Followup investigations by independent nuclear watchdog Arne Gundersen (an industry veteran) and the US Nuclear Regulatory Commission strongly suggest that the damage to the tubes resulted from design changes to the replacement steam generators that caused them to vibrate and rub against one another, creating damage to a significant number of thousands of such tubes in each generator.
Southern California Edison says it agrees this is the most plausible explanation for the damage to date. The company was supposed to inform the NRC of any design changes in the replacement steam generators. But it didn’t. And by concealing this information, SC Ed s escaped NRC scrutiny of the replacement process that otherwise would have been mandatory.
A June 19 Associated Press report revealed that the company admits that the new steam generators each “weighed 24 tons more than the originals” and that it “decided to add 400 tubes to each generator.”
At a public meeting in San Juan Capistrano, CA, the NRC’s Elmo Collins “didn’t rule out that one or more generator might have to be replaced, “ but said ‘it was too early to tell.”

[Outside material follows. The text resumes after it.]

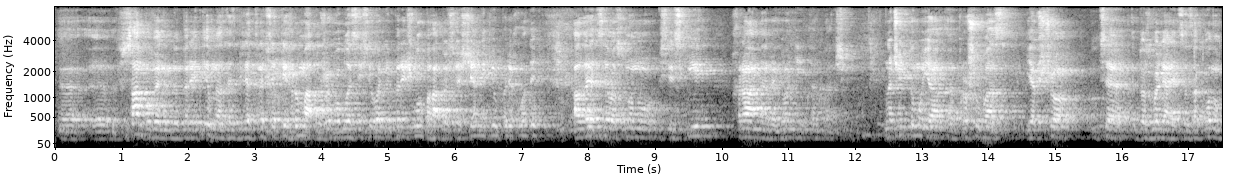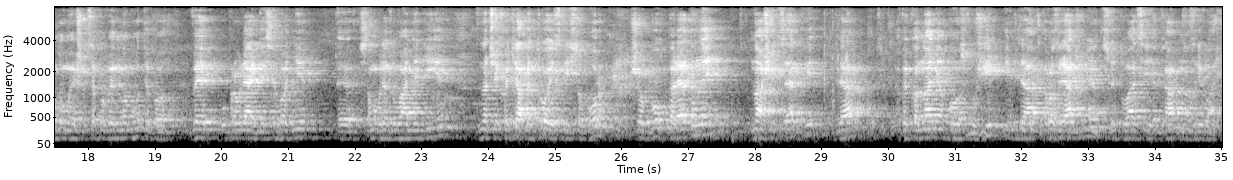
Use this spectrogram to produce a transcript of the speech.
е, сам повинен би перейти. У нас десь біля 30 громад вже в області сьогодні перейшло, багато священників переходить, але це в основному сільські храми, районні і так далі. Значить, тому я прошу вас, якщо це дозволяється законом, думаю, що це повинно бути, управляєте сьогодні е, самоврядування діє, значить хоча б Троїцький собор, щоб був переданий нашій церкві для виконання богослужінь і для розрядження ситуації, яка назріває.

Despite these incredible reports of malfeasance, and lack of definitive answers as to what really happened at San Onofre, SCE wants to file a proposal with the NRC as early as August to restart the two shutdown San Onofre reactors. Environmental group Friends of the Earth is fighting this move.
Seven million people live within 50 miles of San Onofre. What might happen to them if San Onofre is allowed to start operating again is contained in a report released earlier this year by the Radiation and Public Health Project, indicating that almost 22,000 “excess” deaths occurred in the US after the Fukushima disaster.
The Radiation and Public Health Project (radiation.org) studies the effects of radioactive emissions from nuclear power plants on human health.
In a February report this year, the RPHP found that “in the 14 weeks after Fukushima fallout” first reached the US, “it is now estimated there were 21,851 deaths greater than expected …in 122 US cities.
“All age groups had excess numbers of deaths. The highest percentage of deaths was for infants under one. There was a very large increase in pneumonia and influenza deaths after Fukushima.”
The RPHP reached these conclusions after analyzing data from the US Environmental Protection Agency and the US Center For Disease Control.
Michael Steinberg is a veteran activist and writer currently based in San Francisco.